According to the Pew Research Center 36% of Americans rent their homes. With millions of Americans renting, the only way for landlords to sift through applicants for a reliable tenant is through a thorough screening.
Conducting a thorough screening of potential tenants is a must for landlords and property mangers. It will allow you to fill your rental property with reliable tenants that will pay their bills on time and be good stewards of your property. Keep reading to learn six common tenant screening errors to avoid.
1. Bypassing the Tenant Screening Process
The tenant screening process exists to protect you, fellow residents, and your property. The proper screening process allow you know if they have the financial means to pay their bills on time, will be good stewards of your property, or if they have a criminal history. Take the time to vet any potential tenant.
2. Using an Unreliable Screening Service
Property owners can be led astray in the tenant screening process if they are using an unreliable service. When picking a tenant screening service you need to inquire about the verification bases. Figure out what tenant screening software is used and determine if that is compatible with what you want out of a tenant screening service.
Ask what kind of tenant interview questions are asked, if credit checks are run, and what kind of background checks the screening service provides. A wholistic screening service can help you protect your property from unreliable tenants.
3. Screening Only One Co-Applicant
Screening only one co-applicant is a mistake. Many landlords fail to screen all of the residents of a unit. Only screening the primary signatory can leave you with an unreliable co-tenant that may destroy property or fail to pay their portion of the bills.
If a co-tenant decides to stop payments or move out, you primary renter may not have the financial means to make the full rent on their own. Any potential tenant (primary resident or not) must be fully vetted.
4. Failure to Comply with Housing Laws
Before interviewing a prospective renter, landlords must confirm the local fair housing legislation. Remember that certain local regulations extend beyond what is required by federal law. You need to ensure that your screening process does not leave room for bias and adheres to all local laws.
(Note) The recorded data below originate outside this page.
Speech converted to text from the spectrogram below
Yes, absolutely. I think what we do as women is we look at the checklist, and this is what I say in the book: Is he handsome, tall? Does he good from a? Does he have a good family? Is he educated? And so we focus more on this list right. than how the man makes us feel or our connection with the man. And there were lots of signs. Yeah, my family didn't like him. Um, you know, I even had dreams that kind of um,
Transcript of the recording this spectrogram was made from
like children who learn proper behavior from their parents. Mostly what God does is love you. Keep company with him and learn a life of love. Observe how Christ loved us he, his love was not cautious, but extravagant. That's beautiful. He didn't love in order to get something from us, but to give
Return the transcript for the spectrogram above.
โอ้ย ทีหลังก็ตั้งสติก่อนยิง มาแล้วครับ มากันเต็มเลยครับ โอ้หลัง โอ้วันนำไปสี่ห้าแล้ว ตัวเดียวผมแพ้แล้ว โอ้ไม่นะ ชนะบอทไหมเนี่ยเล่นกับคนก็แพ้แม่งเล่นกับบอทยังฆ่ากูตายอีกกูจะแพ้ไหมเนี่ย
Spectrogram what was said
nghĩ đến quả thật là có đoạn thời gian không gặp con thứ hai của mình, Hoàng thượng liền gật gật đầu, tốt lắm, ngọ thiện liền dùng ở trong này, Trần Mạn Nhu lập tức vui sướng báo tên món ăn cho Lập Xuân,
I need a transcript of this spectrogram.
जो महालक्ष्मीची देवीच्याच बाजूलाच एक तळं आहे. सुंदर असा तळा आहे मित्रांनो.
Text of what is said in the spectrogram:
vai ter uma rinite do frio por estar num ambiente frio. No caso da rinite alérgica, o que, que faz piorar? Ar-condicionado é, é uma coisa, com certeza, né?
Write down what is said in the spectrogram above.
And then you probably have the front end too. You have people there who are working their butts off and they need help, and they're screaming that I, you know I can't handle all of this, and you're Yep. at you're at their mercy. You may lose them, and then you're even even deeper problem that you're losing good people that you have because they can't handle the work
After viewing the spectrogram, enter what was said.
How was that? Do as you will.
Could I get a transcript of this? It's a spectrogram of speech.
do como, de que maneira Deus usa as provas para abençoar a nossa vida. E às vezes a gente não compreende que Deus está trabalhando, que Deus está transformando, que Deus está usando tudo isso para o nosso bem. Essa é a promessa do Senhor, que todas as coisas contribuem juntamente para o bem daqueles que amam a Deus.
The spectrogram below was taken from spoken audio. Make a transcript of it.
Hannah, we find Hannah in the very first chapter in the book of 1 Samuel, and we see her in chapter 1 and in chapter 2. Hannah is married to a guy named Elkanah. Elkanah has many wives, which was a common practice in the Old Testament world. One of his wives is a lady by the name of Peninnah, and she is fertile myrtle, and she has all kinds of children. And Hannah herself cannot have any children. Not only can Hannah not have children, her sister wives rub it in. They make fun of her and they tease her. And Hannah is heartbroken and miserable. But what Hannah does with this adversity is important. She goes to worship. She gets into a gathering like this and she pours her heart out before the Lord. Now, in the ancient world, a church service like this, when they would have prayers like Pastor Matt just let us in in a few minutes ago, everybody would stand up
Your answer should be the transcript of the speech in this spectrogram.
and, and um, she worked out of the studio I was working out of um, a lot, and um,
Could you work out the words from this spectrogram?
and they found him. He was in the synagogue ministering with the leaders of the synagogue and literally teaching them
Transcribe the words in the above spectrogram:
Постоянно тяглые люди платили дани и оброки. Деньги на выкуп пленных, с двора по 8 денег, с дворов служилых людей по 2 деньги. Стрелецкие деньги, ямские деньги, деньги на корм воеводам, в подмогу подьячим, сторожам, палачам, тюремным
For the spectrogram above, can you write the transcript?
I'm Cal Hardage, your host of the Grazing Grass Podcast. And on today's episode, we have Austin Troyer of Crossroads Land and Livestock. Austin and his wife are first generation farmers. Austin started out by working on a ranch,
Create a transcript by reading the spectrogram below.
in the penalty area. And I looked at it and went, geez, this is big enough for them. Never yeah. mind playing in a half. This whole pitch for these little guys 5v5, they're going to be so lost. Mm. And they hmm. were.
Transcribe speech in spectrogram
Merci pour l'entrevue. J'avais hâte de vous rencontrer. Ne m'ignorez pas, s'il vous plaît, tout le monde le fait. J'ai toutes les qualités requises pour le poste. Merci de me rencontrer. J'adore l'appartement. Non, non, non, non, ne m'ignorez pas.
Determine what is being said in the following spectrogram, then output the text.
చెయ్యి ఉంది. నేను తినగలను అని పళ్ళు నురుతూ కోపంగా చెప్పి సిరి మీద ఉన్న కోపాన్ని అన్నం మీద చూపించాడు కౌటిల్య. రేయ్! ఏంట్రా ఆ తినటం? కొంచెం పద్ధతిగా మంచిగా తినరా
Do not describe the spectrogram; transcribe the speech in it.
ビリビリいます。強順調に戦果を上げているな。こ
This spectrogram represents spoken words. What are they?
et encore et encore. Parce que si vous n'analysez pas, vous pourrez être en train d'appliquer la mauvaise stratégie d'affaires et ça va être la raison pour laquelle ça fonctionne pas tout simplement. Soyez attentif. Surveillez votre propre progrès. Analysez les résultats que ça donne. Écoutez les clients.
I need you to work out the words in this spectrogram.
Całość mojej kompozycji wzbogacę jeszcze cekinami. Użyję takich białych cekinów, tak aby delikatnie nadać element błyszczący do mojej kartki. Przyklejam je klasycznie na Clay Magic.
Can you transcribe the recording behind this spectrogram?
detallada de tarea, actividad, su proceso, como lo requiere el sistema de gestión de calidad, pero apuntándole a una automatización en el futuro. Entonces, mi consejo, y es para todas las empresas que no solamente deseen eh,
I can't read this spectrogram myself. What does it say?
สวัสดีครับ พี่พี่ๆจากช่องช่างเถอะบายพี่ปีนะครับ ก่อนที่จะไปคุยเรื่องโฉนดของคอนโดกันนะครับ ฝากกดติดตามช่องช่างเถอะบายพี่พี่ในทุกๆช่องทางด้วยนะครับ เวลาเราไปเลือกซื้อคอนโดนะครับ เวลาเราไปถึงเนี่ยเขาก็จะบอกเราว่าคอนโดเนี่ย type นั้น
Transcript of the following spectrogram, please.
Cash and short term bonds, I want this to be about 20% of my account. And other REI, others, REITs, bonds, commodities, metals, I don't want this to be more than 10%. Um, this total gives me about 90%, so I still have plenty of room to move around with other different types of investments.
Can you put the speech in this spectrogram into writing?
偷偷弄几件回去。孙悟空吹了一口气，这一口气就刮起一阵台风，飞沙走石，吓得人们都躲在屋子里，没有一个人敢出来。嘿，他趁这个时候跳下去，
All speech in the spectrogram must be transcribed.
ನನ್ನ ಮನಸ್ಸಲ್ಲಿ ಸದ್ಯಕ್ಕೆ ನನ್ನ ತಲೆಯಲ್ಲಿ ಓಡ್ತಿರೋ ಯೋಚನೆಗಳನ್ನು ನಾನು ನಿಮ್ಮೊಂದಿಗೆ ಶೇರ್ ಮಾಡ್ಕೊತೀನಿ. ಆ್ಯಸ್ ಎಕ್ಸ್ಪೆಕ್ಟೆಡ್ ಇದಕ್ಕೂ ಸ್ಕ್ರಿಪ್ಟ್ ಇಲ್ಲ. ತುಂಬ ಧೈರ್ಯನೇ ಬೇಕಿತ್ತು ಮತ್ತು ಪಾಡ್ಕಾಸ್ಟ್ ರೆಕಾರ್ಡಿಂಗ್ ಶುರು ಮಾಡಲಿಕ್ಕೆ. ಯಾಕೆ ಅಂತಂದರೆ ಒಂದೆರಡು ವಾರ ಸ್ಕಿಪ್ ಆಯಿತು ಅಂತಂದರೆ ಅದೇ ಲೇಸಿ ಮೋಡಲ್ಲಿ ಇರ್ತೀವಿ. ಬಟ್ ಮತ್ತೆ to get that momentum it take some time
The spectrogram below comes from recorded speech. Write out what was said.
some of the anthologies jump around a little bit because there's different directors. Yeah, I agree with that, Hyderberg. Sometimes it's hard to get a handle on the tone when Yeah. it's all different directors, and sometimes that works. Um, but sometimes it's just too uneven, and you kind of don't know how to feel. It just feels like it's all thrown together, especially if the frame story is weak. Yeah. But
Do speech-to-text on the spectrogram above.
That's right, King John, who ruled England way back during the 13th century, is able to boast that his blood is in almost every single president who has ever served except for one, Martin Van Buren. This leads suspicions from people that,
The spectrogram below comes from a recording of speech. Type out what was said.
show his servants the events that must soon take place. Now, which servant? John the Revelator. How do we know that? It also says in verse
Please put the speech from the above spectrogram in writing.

5. Skipping Financial Documentation Review
When screening a tenant you need to ask for proof of employment, employment history, check their credit score, and ask for a copy of their bank statements. This kind of thorough financial documentation will give you confidence in their ability to pay bills in a timely manner. Skipping these financial documents can leave you with an unreliable tenant that lacks the financial means opt pay bills on time.
6. Not Checking for References
Each of your renters should provide references for you. Good references can help boost an application and even give you insights into what kind of tenant an applicant will be.
A former employer or landlord might serve as the reference, you should not allow friends or family members to write these references. People who are too close to your potential tenant may paint an rose-colored image of them.
Avoid Common Tenant Screening Errors
When selecting tenants for your property, you must properly vet candidates to avoid common tenant screening errors. Failure to screen your candidates will make eviction more likely and effective property management more difficult.
Contact us at the HomeRiver Group for all of your prop